(Date:6/25/2016)... (PRWEB) , ... June 25, 2016 , ... ... athletes and non-athletes recover from injury. Recently, he has implemented orthobiologic procedures as ... City area —Johnson is one of the first doctors to perform the treatment. ...
(Date:6/24/2016)... ... June 24, 2016 , ... Those who have experienced traumatic ... many turn to unhealthy avenues, such as drug or alcohol abuse, as a coping ... released tools for healthy coping following a traumatic event. , Trauma sufferers tend to ...
(Date:6/24/2016)... ... ... Global law firm Greenberg Traurig, P.A. announced that 20 Florida attorneys are recognized ... this recognition are considered among the top 2 percent of lawyers practicing within the ... this year’s Legal Elite Hall of Fame: Miami Shareholders Mark D. Bloom, Burt ...

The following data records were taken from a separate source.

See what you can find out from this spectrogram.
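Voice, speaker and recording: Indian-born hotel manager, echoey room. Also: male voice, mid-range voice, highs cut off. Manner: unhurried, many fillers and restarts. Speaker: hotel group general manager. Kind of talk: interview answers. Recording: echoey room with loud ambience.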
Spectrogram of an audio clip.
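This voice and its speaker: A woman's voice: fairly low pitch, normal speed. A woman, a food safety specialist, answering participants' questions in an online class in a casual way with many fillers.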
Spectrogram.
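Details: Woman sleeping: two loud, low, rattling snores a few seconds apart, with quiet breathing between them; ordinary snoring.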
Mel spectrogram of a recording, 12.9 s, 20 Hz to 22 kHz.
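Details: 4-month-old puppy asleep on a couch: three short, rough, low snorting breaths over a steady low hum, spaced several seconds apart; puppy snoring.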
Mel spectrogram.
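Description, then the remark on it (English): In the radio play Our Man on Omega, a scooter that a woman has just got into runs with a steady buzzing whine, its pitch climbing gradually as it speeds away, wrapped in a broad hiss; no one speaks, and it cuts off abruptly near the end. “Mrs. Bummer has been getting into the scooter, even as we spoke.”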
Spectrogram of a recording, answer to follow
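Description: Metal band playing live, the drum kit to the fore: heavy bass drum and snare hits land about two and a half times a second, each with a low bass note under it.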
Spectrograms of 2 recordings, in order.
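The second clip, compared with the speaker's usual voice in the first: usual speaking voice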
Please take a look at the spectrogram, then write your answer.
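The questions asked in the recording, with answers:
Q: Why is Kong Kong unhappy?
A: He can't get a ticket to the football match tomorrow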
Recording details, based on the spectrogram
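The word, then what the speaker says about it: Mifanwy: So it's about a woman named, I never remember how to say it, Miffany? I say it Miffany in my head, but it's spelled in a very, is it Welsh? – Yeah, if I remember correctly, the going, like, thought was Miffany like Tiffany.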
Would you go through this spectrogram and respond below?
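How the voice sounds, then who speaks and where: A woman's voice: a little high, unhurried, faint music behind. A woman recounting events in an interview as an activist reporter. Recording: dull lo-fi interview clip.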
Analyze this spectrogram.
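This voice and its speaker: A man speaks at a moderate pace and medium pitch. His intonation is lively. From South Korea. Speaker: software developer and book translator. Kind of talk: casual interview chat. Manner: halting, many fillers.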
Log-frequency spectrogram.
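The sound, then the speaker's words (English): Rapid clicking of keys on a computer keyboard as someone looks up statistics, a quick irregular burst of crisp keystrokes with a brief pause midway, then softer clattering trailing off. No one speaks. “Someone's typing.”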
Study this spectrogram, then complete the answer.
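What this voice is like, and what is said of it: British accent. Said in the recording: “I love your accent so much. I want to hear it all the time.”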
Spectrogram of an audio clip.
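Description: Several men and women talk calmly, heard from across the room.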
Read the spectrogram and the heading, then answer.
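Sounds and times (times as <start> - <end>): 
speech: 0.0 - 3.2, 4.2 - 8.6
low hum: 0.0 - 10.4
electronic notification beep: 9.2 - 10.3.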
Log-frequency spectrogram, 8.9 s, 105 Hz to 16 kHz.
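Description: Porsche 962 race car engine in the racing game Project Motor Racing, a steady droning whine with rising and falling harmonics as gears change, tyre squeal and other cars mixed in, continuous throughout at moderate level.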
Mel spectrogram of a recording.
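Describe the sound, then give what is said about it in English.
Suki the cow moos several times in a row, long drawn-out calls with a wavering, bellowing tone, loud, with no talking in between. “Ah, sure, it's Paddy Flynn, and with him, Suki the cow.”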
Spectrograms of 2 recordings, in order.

Breaking Medicine News(10 mins):
(Date:6/23/2016)... ITASCA, Ill. , June 23, 2016  In a startling ... states are failing their residents by lacking a comprehensive, proven plan ... , a definitive ranking of how states are tackling the ... rating to only four states – Kentucky , ... and Vermont . Of the 28 failing states, ...
(Date:6/23/2016)... , June 23, 2016 Bracket , a ... its next generation clinical outcomes platform, Bracket eCOA (SM) ... on June 26 – 30, 2016 in Philadelphia ... electronic Clinical Outcome Assessment product of its kind to fully ... Bracket eCOA 6.0 is a flexible platform for ...
(Date:6/23/2016)... 23, 2016  Guerbet announced today that it has ... Horizon Award . One of 12 suppliers ... for its support of Premier members through exceptional local ... and commitment to lower costs. ... of our outstanding customer service from Premier," says ...
Breaking Medicine Technology: